Recorded data:
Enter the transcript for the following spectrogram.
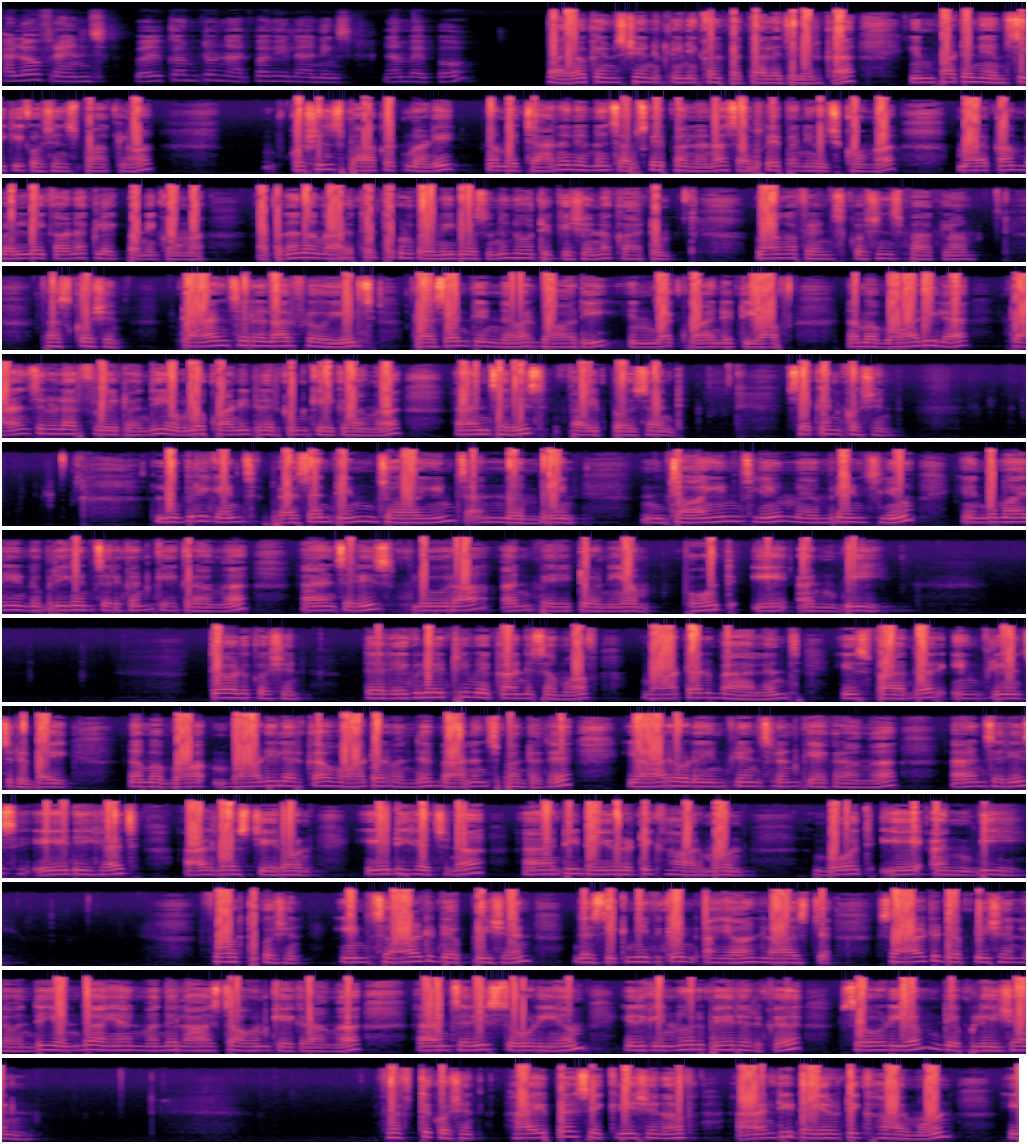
Hello friends welcome to Narpavi learnings நம்ம இப்போ biochemistry and clinical பெத்தாலஜியில் இருக்க இம்பார்ட்டன்ட் எம்சிக்கு கொஷின்ஸ் பார்க்கலாம். கொஷின்ஸ் பார்க்கறதுக்கு முன்னாடி நம்ம சேனல் இன்னும் சப்ஸ்கிரைப் பண்ணலன்னா சப்ஸ்கிரைப் பண்ணி வச்சுக்கோங்க. மறக்காம பெல் ஐக்கானை கிளிக் பண்ணிக்கோங்க. அப்போ தான் நாங்கள் அடுத்தடுத்து கொடுக்குற வீடியோஸ் வந்து நோட்டிஃபிகேஷனில் காட்டும். வாங்க ஃப்ரெண்ட்ஸ் கொஷின்ஸ் பார்க்கலாம். First question transcellular fluids present in our body in the quantity of நம்ம பாடியில் transcellular ஃப்ளூயிட் வந்து எவ்வளோ குவான்டிட்டியில் இருக்குன்னு கேட்குறாங்க answer is five percent second question lubricants present in joints and membrane. ஜாயின்ஸ்லேயும் மெம்ப்ரெயின்ஸ்லேயும் எந்த மாதிரி லுப்ரிகன்ஸ் இருக்குன்னு கேட்குறாங்க answer is pleura and peritoneum both A and B Third question. The regulatory mechanism of water balance is further influenced by நம்ம பா பாடியில் இருக்க வாட்டர் வந்து பேலன்ஸ் பண்ணுறது யாரோட இன்ஃப்ளூயன்ஸ்லன்னு கேட்குறாங்க answer is ADH aldosterone ஏடிஹெச்னா anti diuretic hormone both A and B fourth question In salt depletion, the significant ion lost. Salt depletionல வந்து எந்த அயான் வந்து லாஸ்ட் ஆகும்னு கேட்குறாங்க ஆன்சர் இஸ் சோடியம் இதுக்கு இன்னொரு பேர் இருக்கு. Sodium depletion fifth question hyper secretion of antidiuretic hormone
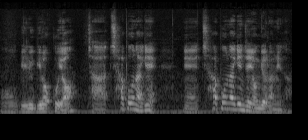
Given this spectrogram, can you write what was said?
어, 밀, 밀었고요. 자 차분하게 예, 차분하게 이제 연결합니다.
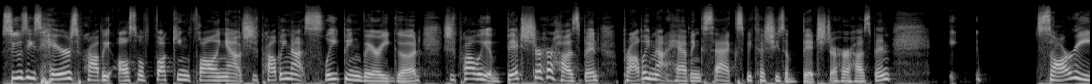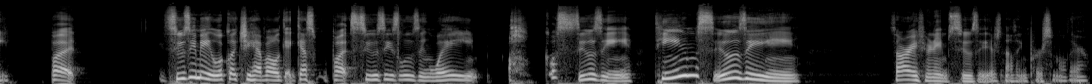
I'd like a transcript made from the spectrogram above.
Susie's hair's probably also fucking falling out. She's probably not sleeping very good. She's probably a bitch to her husband, probably not having sex because she's a bitch to her husband. Sorry, but Susie may look like she have all guess but Susie's losing weight. Oh, go Susie. Team Susie. Sorry if your name's Susie. There's nothing personal there.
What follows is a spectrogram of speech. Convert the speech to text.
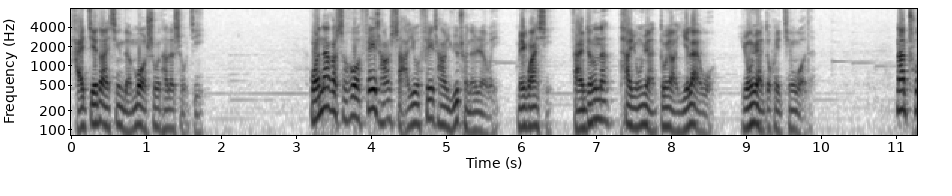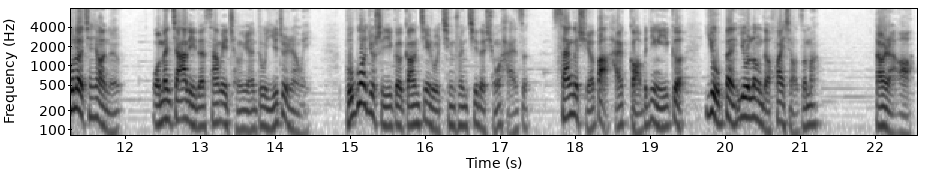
还阶段性的没收他的手机。我那个时候非常傻又非常愚蠢的认为，没关系，反正呢，他永远都要依赖我，永远都会听我的。那除了钱小能，我们家里的三位成员都一致认为，不过就是一个刚进入青春期的熊孩子，三个学霸还搞不定一个又笨又愣的坏小子吗？当然啊。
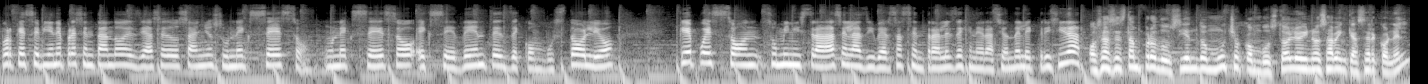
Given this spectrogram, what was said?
porque se viene presentando desde hace dos años un exceso, un exceso, excedentes de combustóleo que pues son suministradas en las diversas centrales de generación de electricidad. O sea, se están produciendo mucho combustóleo y no saben qué hacer con él.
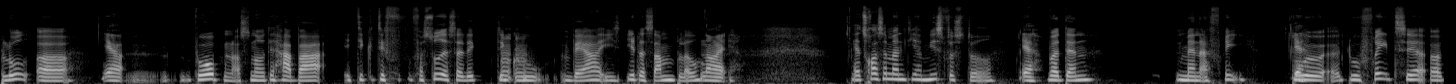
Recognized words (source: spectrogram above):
blod og Ja. våben og sådan noget, det har bare, det, det forstod jeg slet ikke, det Mm-mm. Kunne være i et og samme blad. Nej. Jeg tror simpelthen, de har misforstået, Ja. hvordan man er fri. Du, ja. du er fri til at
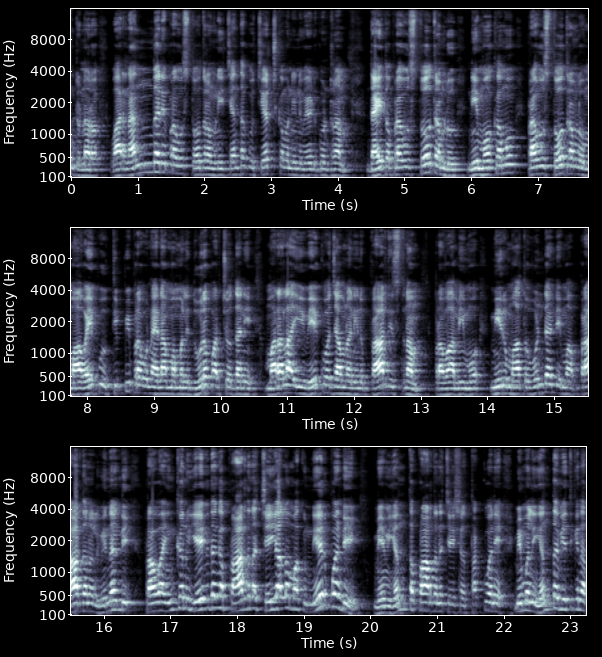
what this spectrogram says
ఉంటున్నారో వారిని అందరి ప్రభు స్తోత్రం నీ చెంతకు చేర్చుకోమని నేను వేడుకుంటున్నాం. దయతో ప్రభు స్తోత్రములు నీ ముఖము ప్రభు స్తోత్రములు మా వైపు తిప్పి ప్రభు నాయన మమ్మల్ని దూరపరచొద్దని మరలా ఈ వేకోజామున నేను ప్రార్థిస్తున్నాం. ప్రభా మీ మీరు మాతో ఉండండి మా ప్రార్థనలు వినండి. ప్రభా ఇంకను ఏ విధంగా ప్రార్థన చేయాలో మాకు నేర్పండి. మేము ఎంత ప్రార్థన చేసినా తక్కువనే మిమ్మల్ని ఎంత వెతికినా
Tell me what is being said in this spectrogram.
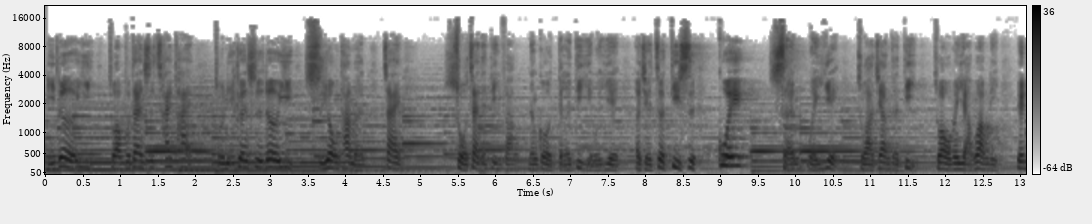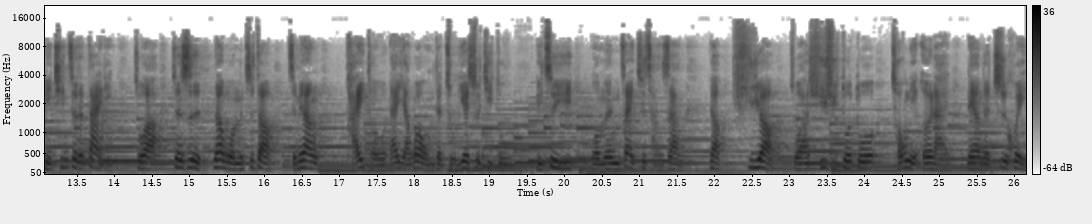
你乐意，主啊，不但是差派，主你更是乐意使用他们在。所在的地方能够得地为业，而且这地是归神为业。主啊，这样的地，主啊，我们仰望你，愿你亲自的带领。主啊，真是让我们知道怎么样抬头来仰望我们的主耶稣基督，以至于我们在职场上要需要主啊许许多多从你而来那样的智慧、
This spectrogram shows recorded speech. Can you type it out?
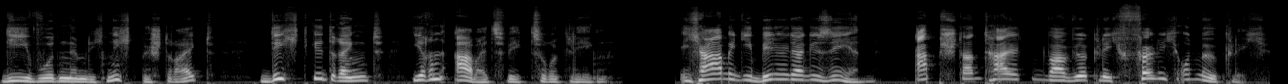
die wurden nämlich nicht bestreikt, dicht gedrängt ihren Arbeitsweg zurücklegen. Ich habe die Bilder gesehen. Abstand halten war wirklich völlig unmöglich.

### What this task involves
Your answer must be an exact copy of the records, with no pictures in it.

### Exercise output
Enter the transcript for the following spectrogram.
Hello friends welcome to Narpavi learnings நம்ம இப்போ biochemistry and clinical பெத்தாலஜியில் இருக்க இம்பார்ட்டன்ட் எம்சிக்கு கொஷின்ஸ் பார்க்கலாம். கொஷின்ஸ் பார்க்கறதுக்கு முன்னாடி நம்ம சேனல் இன்னும் சப்ஸ்கிரைப் பண்ணலன்னா சப்ஸ்கிரைப் பண்ணி வச்சுக்கோங்க. மறக்காம பெல் ஐக்கானை கிளிக் பண்ணிக்கோங்க. அப்போ தான் நாங்கள் அடுத்தடுத்து கொடுக்குற வீடியோஸ் வந்து நோட்டிஃபிகேஷனில் காட்டும். வாங்க ஃப்ரெண்ட்ஸ் கொஷின்ஸ் பார்க்கலாம். First question transcellular fluids present in our body in the quantity of நம்ம பாடியில் transcellular ஃப்ளூயிட் வந்து எவ்வளோ குவான்டிட்டியில் இருக்குன்னு கேட்குறாங்க answer is five percent second question lubricants present in joints and membrane. ஜாயின்ஸ்லேயும் மெம்ப்ரெயின்ஸ்லேயும் எந்த மாதிரி லுப்ரிகன்ஸ் இருக்குன்னு கேட்குறாங்க answer is pleura and peritoneum both A and B Third question. The regulatory mechanism of water balance is further influenced by நம்ம பா பாடியில் இருக்க வாட்டர் வந்து பேலன்ஸ் பண்ணுறது யாரோட இன்ஃப்ளூயன்ஸ்லன்னு கேட்குறாங்க answer is ADH aldosterone ஏடிஹெச்னா anti diuretic hormone both A and B fourth question In salt depletion, the significant ion lost. Salt depletionல வந்து எந்த அயான் வந்து லாஸ்ட் ஆகும்னு கேட்குறாங்க ஆன்சர் இஸ் சோடியம் இதுக்கு இன்னொரு பேர் இருக்கு. Sodium depletion fifth question hyper secretion of antidiuretic hormone
Given this spectrogram, can you write what was said?
어, 밀, 밀었고요. 자 차분하게 예, 차분하게 이제 연결합니다.
I'd like a transcript made from the spectrogram above.
Susie's hair's probably also fucking falling out. She's probably not sleeping very good. She's probably a bitch to her husband, probably not having sex because she's a bitch to her husband. Sorry, but Susie may look like she have all guess but Susie's losing weight. Oh, go Susie. Team Susie. Sorry if your name's Susie. There's nothing personal there.
What follows is a spectrogram of speech. Convert the speech to text.
还阶段性的没收他的手机。我那个时候非常傻又非常愚蠢的认为，没关系，反正呢，他永远都要依赖我，永远都会听我的。那除了钱小能，我们家里的三位成员都一致认为，不过就是一个刚进入青春期的熊孩子，三个学霸还搞不定一个又笨又愣的坏小子吗？当然啊。
Given this spectrogram, what was said?
porque se viene presentando desde hace dos años un exceso, un exceso, excedentes de combustóleo que pues son suministradas en las diversas centrales de generación de electricidad. O sea, se están produciendo mucho combustóleo y no saben qué hacer con él.
Recognized words (source: spectrogram above):
blod og Ja. våben og sådan noget, det har bare, det, det forstod jeg slet ikke, det Mm-mm. Kunne være i et og samme blad. Nej. Jeg tror simpelthen, de har misforstået, Ja. hvordan man er fri. Du, ja. du er fri til at
what this spectrogram says
ఉంటున్నారో వారిని అందరి ప్రభు స్తోత్రం నీ చెంతకు చేర్చుకోమని నేను వేడుకుంటున్నాం. దయతో ప్రభు స్తోత్రములు నీ ముఖము ప్రభు స్తోత్రములు మా వైపు తిప్పి ప్రభు నాయన మమ్మల్ని దూరపరచొద్దని మరలా ఈ వేకోజామున నేను ప్రార్థిస్తున్నాం. ప్రభా మీ మీరు మాతో ఉండండి మా ప్రార్థనలు వినండి. ప్రభా ఇంకను ఏ విధంగా ప్రార్థన చేయాలో మాకు నేర్పండి. మేము ఎంత ప్రార్థన చేసినా తక్కువనే మిమ్మల్ని ఎంత వెతికినా
Tell me what is being said in this spectrogram.
你乐意，主啊，不但是差派，主你更是乐意使用他们在。所在的地方能够得地为业，而且这地是归神为业。主啊，这样的地，主啊，我们仰望你，愿你亲自的带领。主啊，真是让我们知道怎么样抬头来仰望我们的主耶稣基督，以至于我们在职场上要需要主啊许许多多从你而来那样的智慧、
This spectrogram shows recorded speech. Can you type it out?
die wurden nämlich nicht bestreikt, dicht gedrängt ihren Arbeitsweg zurücklegen. Ich habe die Bilder gesehen. Abstand halten war wirklich völlig unmöglich.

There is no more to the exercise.